As they lowered his casket into the ground, the presiding minister unknowingly chose benediction from Phillipians that my father always used.
"May the peace that passeth all understanding carry your hearts and minds in the knowledge and love of Jesus Christ."
Hearing the words I began to cry in an embarrassing way. In a way no self-respecting preacher’s daughter would cry for fear of making a scene. But I wouldn't have to worry about that anymore - and I would never hear those words from my father again. I found it hard to imagine ever being peaceful again.
But during my yoga teacher training last year the phrase “the peace that passes all understanding” was uttered by my instructor during a discussion of the Buddha and how he sought Nirvana (also known as the peace that passes all understanding) to escape a world of Dukkha (suffering). It was like my father was speaking to me after decades of silence.
The yoga path I am on is largely because of my dad's example. I am not following directly in my earthly father’s footsteps as he was a Christian minister. But I believe he would be accepting of my yoga path, as he was the one who explained to me, at a very young age, that most spiritual doctrine is very similar. So, although I am not following directly in his footsteps, I am definitely traveling in his “lane”.

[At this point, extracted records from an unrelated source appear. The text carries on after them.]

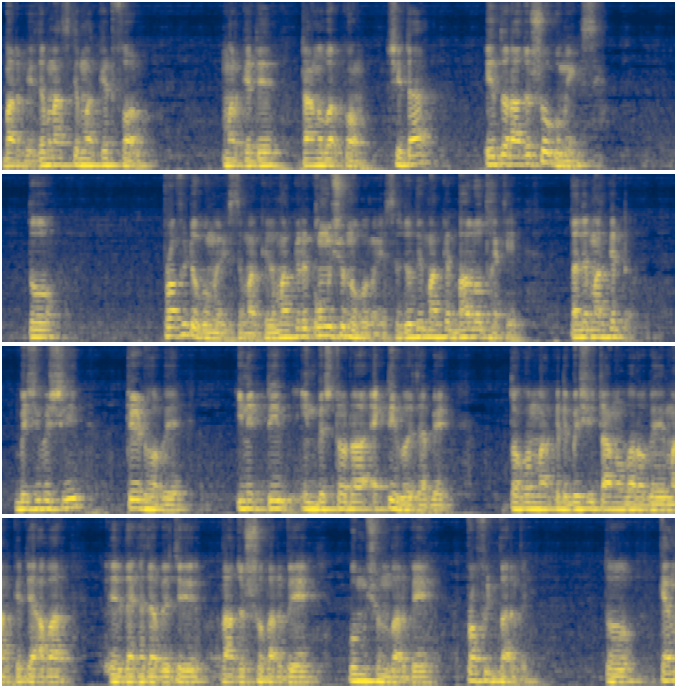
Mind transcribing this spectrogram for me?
বাড়বে। যেমন আজকে মার্কেট ফল মার্কেটে টার্নওভার কম, সেটা এ তো রাজস্বও কমে গেছে। তো প্রফিটও কমে গেছে মার্কেটে মার্কেটের কমিশনও কমে গেছে। যদি মার্কেট ভালো থাকে, তাহলে মার্কেট বেশি বেশি ট্রেড হবে ইনএক্টিভ ইনভেস্টররা অ্যাক্টিভ হয়ে যাবে। তখন মার্কেটে বেশি টার্নওভার হবে মার্কেটে আবার দেখা যাবে যে রাজস্ব বাড়বে কমিশন বাড়বে প্রফিট বাড়বে। তো কেন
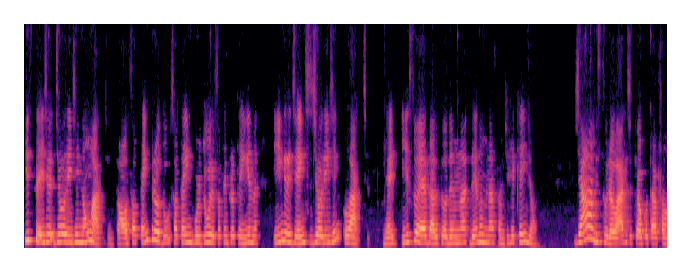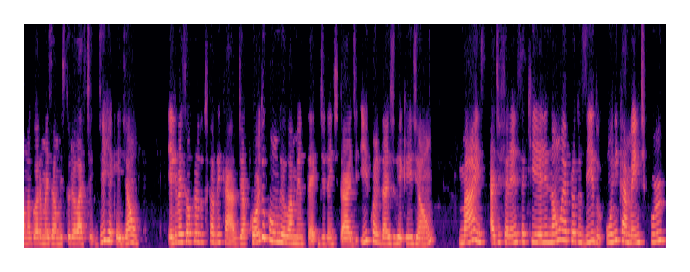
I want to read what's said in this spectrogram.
que seja de origem não láctea. Então, ela só tem produto, só tem gordura, só tem proteína e ingredientes de origem láctea. Né? Isso é dado pela denominação de requeijão. Já a mistura láctea, que é o que eu estava falando agora, mas é uma mistura láctea de requeijão, ele vai ser o produto fabricado de acordo com o regulamento técnico de identidade e qualidade do requeijão, mas a diferença é que ele não é produzido unicamente por,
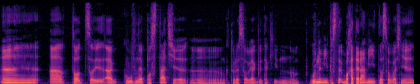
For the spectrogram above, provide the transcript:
Yy, a to, co, a główne postacie, yy, które są jakby taki, no, głównymi bohaterami, to są właśnie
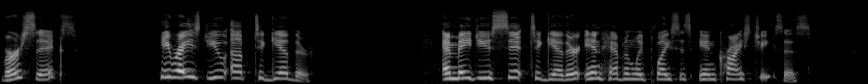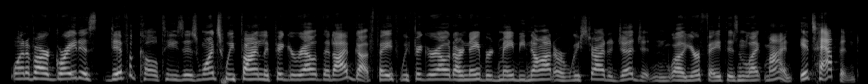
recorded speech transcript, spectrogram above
verse 6. He raised you up together and made you sit together in heavenly places in Christ Jesus. One of our greatest difficulties is once we finally figure out that I've got faith, we figure out our neighbor maybe not, or we try to judge it, and well, your faith isn't like mine. It's happened.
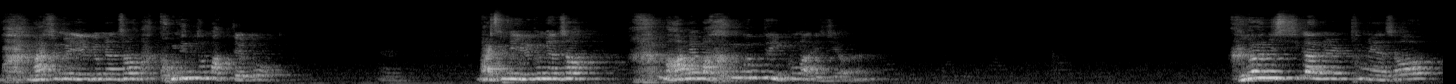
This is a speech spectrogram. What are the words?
막 말씀을 읽으면서 막 고민도 막 되고, 말씀을 읽으면서 마음에 막 흥분도 있고 말이죠. 그런 시간을 통해서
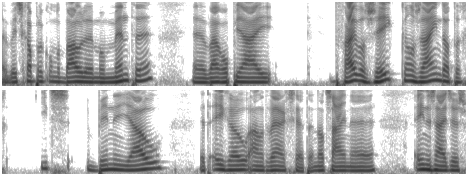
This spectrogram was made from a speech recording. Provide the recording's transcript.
wetenschappelijk onderbouwde momenten... eh, waarop jij vrijwel zeker kan zijn dat er iets binnen jou het ego aan het werk zet. En dat zijn enerzijds dus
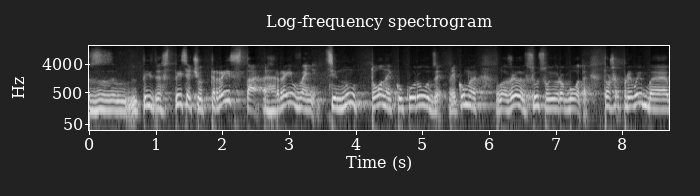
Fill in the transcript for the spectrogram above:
з- 1300 гривень ціну тони кукурудзи, в яку ми вложили всю свою роботу. Тож при е,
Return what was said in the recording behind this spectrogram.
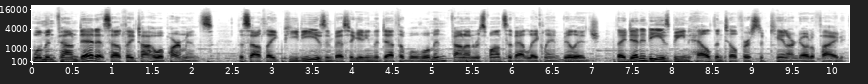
Woman found dead at South Lake Tahoe Apartments. The South Lake PD is investigating the death of a woman found unresponsive at Lakeland Village. The identity is being held until first of kin are notified,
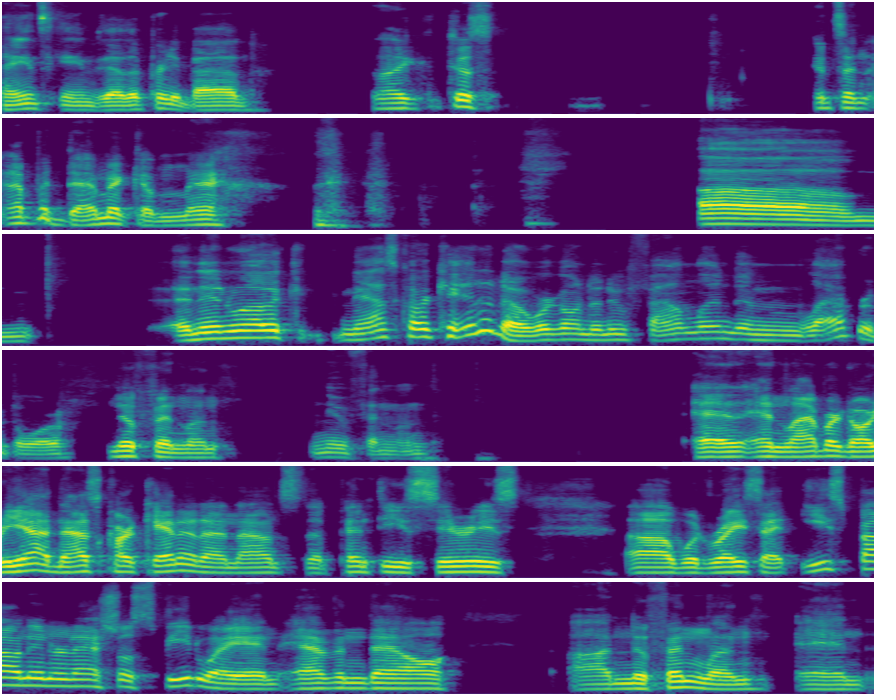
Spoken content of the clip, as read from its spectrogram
Paint schemes, yeah, they're pretty bad. Like just it's an epidemic of meh. Um, and then well, NASCAR Canada, we're going to Newfoundland and Labrador, Newfoundland Newfoundland. and, and Labrador. Yeah, NASCAR Canada announced the Pinty Series uh, would race at Eastbound International Speedway in Avondale, uh, Newfoundland. And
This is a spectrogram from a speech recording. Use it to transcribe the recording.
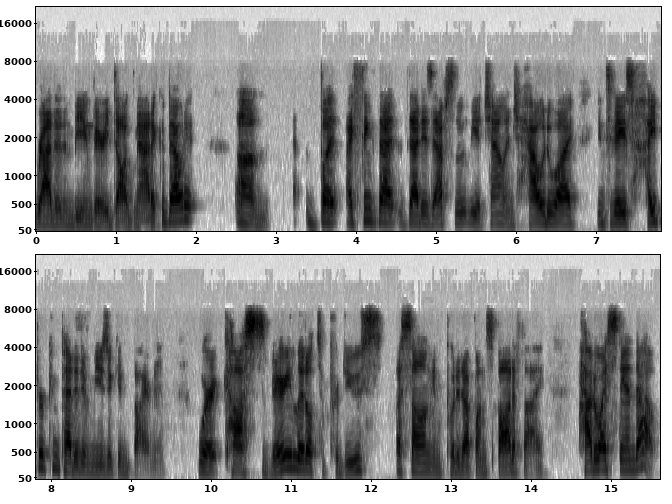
rather than being very dogmatic about it. Um, but I think that that is absolutely a challenge. How do I, in today's hyper competitive music environment, where it costs very little to produce a song and put it up on Spotify, how do I stand out?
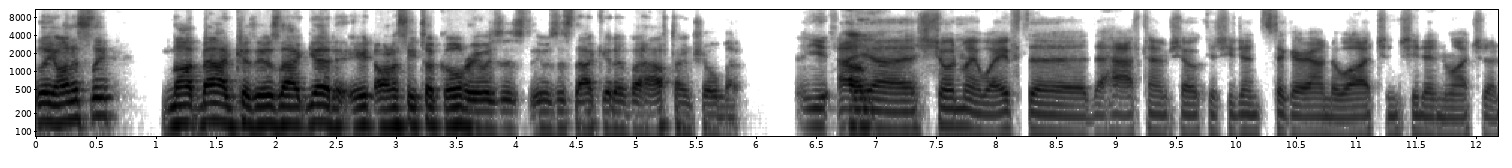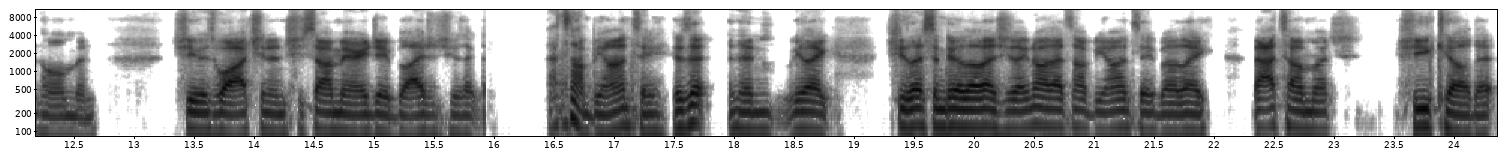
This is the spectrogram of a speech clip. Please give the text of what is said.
really, honestly, not bad because it was that good. It honestly took over. It was just it was just that good of a halftime show. But I um, uh, showed my wife the the halftime show because she didn't stick around to watch and she didn't watch it at home and she was watching and she saw Mary J. Blige and she was like, "That's not Beyonce, is it?" And then we like she listened to it a little and she's like, "No, that's not Beyonce," but like that's how much she killed it.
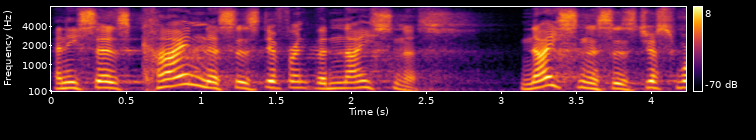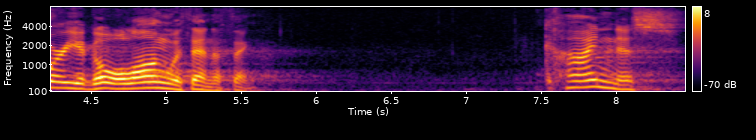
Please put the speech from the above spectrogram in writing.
And he says kindness is different than niceness. Niceness is just where you go along with anything. Kindness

I have been thinking a lot about my dad lately - even though he has been gone longer than I knew him when he was alive.
During the yoga and writing retreat I attended, one of the attendees shared an amazing piece about how she helped her father during his last moments of life.

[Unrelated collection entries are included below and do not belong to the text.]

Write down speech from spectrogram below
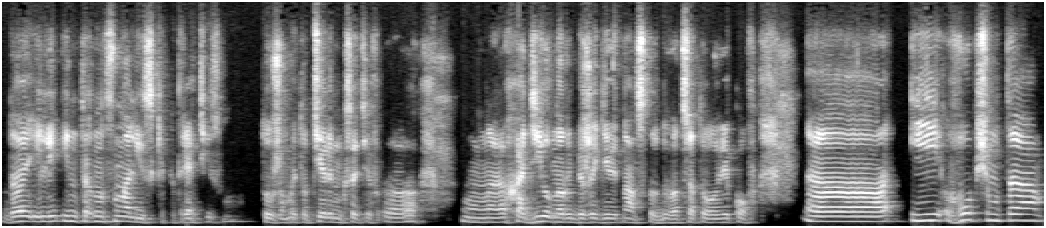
Да, или интернационалистский патриотизм. Тоже этот термин, кстати, э, ходил на рубеже 19-20 веков. Э, и, в общем-то,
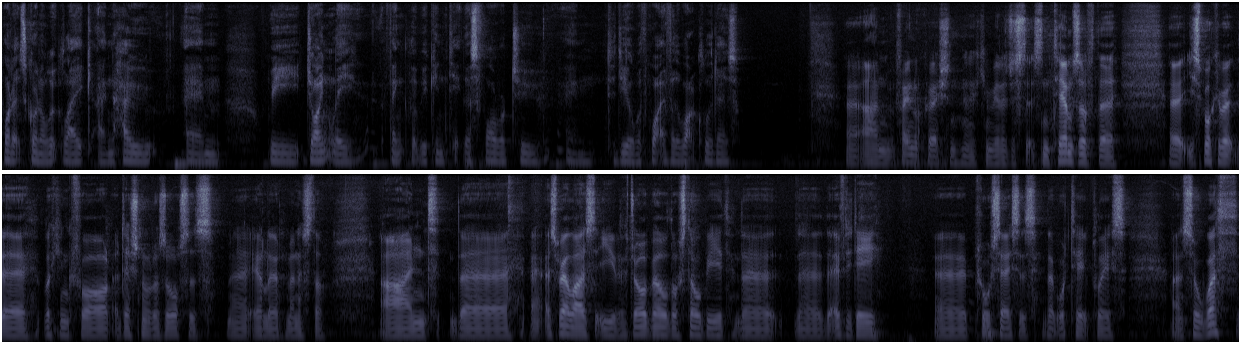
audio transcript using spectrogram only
what it's going to look like and how um, we jointly think that we can take this forward to um, to deal with whatever the workload is. Uh, and final question, uh, Kimira, just it's in terms of the, uh, you spoke about the looking for additional resources uh, earlier, Minister, and the uh, as well as the EU withdrawal bill, there'll still be the the, the everyday uh, processes that will take place. And so, with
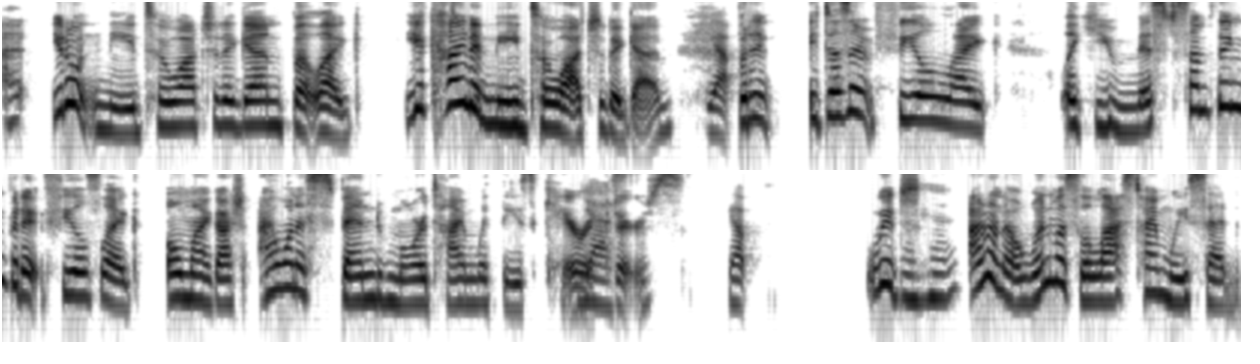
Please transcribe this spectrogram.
I, you don't need to watch it again, but like you kind of need to watch it again. Yeah. But it it doesn't feel like like you missed something, but it feels like, "Oh my gosh, I want to spend more time with these characters." Yep. Which Mhm. I don't know, when was the last time we said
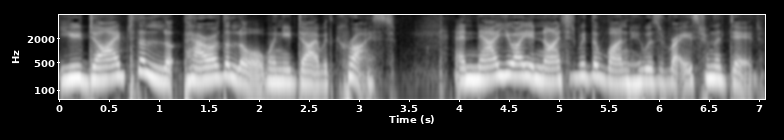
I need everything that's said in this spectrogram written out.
You died to the lo- power of the law when you died with Christ, and now you are united with the one who was raised from the dead.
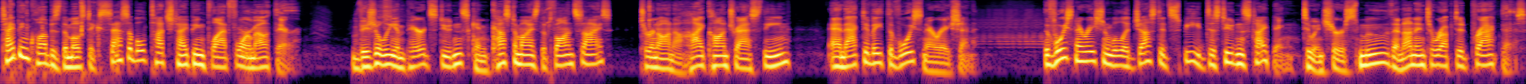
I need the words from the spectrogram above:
Typing Club is the most accessible touch typing platform out there. Visually impaired students can customize the font size, turn on a high contrast theme, and activate the voice narration. The voice narration will adjust its speed to students typing to ensure smooth and uninterrupted practice.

I slept poorly the night after that reading thinking about how my father died. Despite the many times he held the hands of the dying and bereaved, helping them find peace on their journey to death, he died alone.
He died tending the small tomato plants he had grown from seeds. My mother realized something was wrong when he didn't pick her up from work that afternoon. They found his still body beside the plants and under the UV lamp my roommates had used to grow “plants” when I was in college.
Did my father find the ultimate peace that passes all understanding under that lamp? The peace that exists despite suffering and pain? I hope so. I am sad that he was alone at that moment and I wish I had been there to help him on his death journey.
As the massage therapist continues her efforts, she keeps telling me to relax. After several admonitions I feel I have to say something - anything. I tell her, "I am sorry - I just had a tough conversation with my ex."
Although she does not speak English, she nods as if she understands, and we both are better for sharing.
Once the Tibetan bells sound the end of my massage, I walk from the spa into the exquisite Mexican sun. I remain a bit unsettled from my earlier email conversation, but with the aid of the massage and peace seeking breathing practice, I am able to steer clear of the lure of the resort bar and buffet and make my way to the beach.
After sensory rich contact with the smell, sound, and touch of the waves - I am able to stay in the moment and imagine what true Nirvana must feel like.
Even though the full “peace that passes all understanding” experience is a bit out of reach today – dreaming about it seems to be enough.
How can experiencing - or just dreaming about - the peace that passes all understanding help you during difficult times?
“Peace comes from within. Do not seek it without.” - Gautama Buddha